The sweet potato dates back centuries and how it became North Carolina’s official state vegetable is just part of the story.
During World War II, a military base in Jacksonville served as the training camp for the first African-American Marines since the American Revolution.
A century ago, streetcars were more than just a romantic notion. They were a reliable way for North Carolinians to get around.
The dyed woolen cloth makes a lovely scarf or a fetching tie, but the distinctive Carolina tartan pattern represents so much more.
During the Depression, hundreds of men found work — and a common goal — constructing dunes to protect our Outer Banks.
Discovered in the woods, a collection of old overalls, shirts, and jeans sheds light on how
we used to wear denim.
Blue Bell, Cone, Wrangler, and Lee — Greensboro has a long history with denim.

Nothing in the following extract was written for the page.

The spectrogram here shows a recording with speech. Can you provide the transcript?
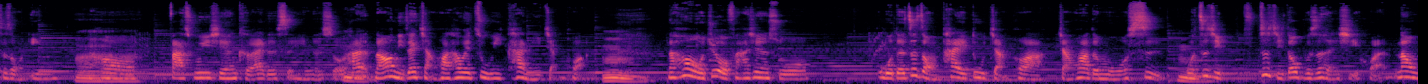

Now, two men are trying to bring the fabric back to life close to home.
North Carolina is naturally as pretty as a postcard. Still, finding a way to share
that beauty with the rest of the country took some effort.
Dolley Madison was born in Greensboro, and the most famous piece of her wardrobe resides in the city’s museum. But where did her red velvet dress — The Dress, rather — originate?